Promote the research done in Spain 

Accredited organizations are also classified by their scientific discipline. Especially noteworthy is the area of Life Sciences, in which the Severo Ochoa status has been conferred on such entities as the Centre for Genomic Regulation (CRG), the Institute for Bioengineering of Catalonia (IBEC), the Centre for Research in Agricultural Genomics, the Institute of Biomedical Research (IRB) or the Spanish National Cancer Research Center, among others. In this field, the María de Maeztu Units include several departments of Pompeu Fabra University (UPF), the CSIC or the Autonomous University of Barcelona (UAB). The program also includes other disciplines such as Social Sciences and Humanities, Mathematics, Experimental Sciences and Engineering.

Recently, the 25 centers and 16 research units of excellence launched the Severo Ochoa-María de Maeztu Alliance (SOMMa), whose main goal is to internationally promote and strengthen the organizations accredited with this distinction, in addition to giving their activities a higher profile. The director of the Centre for Genomic Regulation, Luis Serrano, will head the alliance over the next two years, while the director of the Barcelona Graduate School of Economics, Teresa García-Milà, will be its vice-president.


Source: Ministry of Economy and Competitiveness

“In science, alliances are always positive. Joining forces at all levels enriches the R&D+i ecosystem,” said Serrano during the presentation, where he also expressed his will for the initiative to be useful in attracting talent and fostering science in Spain.
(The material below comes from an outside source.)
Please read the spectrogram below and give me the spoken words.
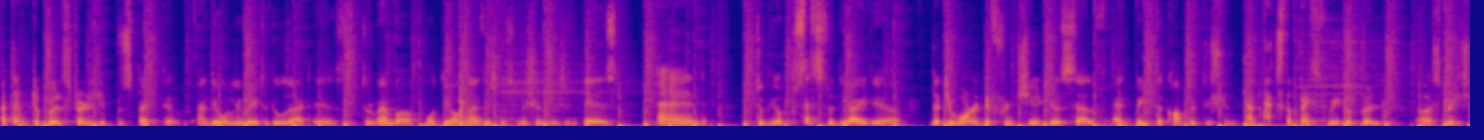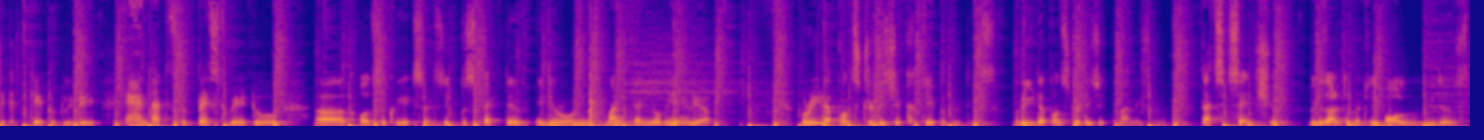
Attempt to build strategic perspective, and the only way to do that is to remember what the organization's mission vision is and to be obsessed with the idea that you want to differentiate yourself and beat the competition and that's the best way to build a strategic capability and that's the best way to uh, also create strategic perspective in your own mind and your behavior. Read up on strategic capabilities. Read up on strategic management that's essential because ultimately all leaders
Carmen Vela, former Secretary of State for Research, who chaired SOMMa’s founding session, ensured listeners that the future of R&D is “in the convergence of technologies, methodologies and disciplines capable of carrying out ambitious projects that are the result of cooperation among centers, units and teams of different institutions.” In her view, the alliance will help strengthen the bonds between the different entities accredited as centers and units of excellence.

SOMMa (www.somma.es) will be made up of a number of working teams that will join forces to improve the visibility, cooperation, scientific policy, dissemination or sustainability of the various projects. Another of its missions will be to organize future editions of the 100xCiencia conferences, the first running of which was held in La Palma in 2015. The second one took place several weeks ago in Alicante. And the third one will take place in Madrid in November 2018 (details of the meeting will be published at www.somma.es/events).

In short, the initiative seeks to boost the national and international visibility of the research performed in Spain, promote the exchange of knowledge, technology—including the dissemination of technological cores—and best practices among its members and the rest of the scientific community, collaborate with other R&D centers in Spain and participate in scientific policy at the domestic and European levels.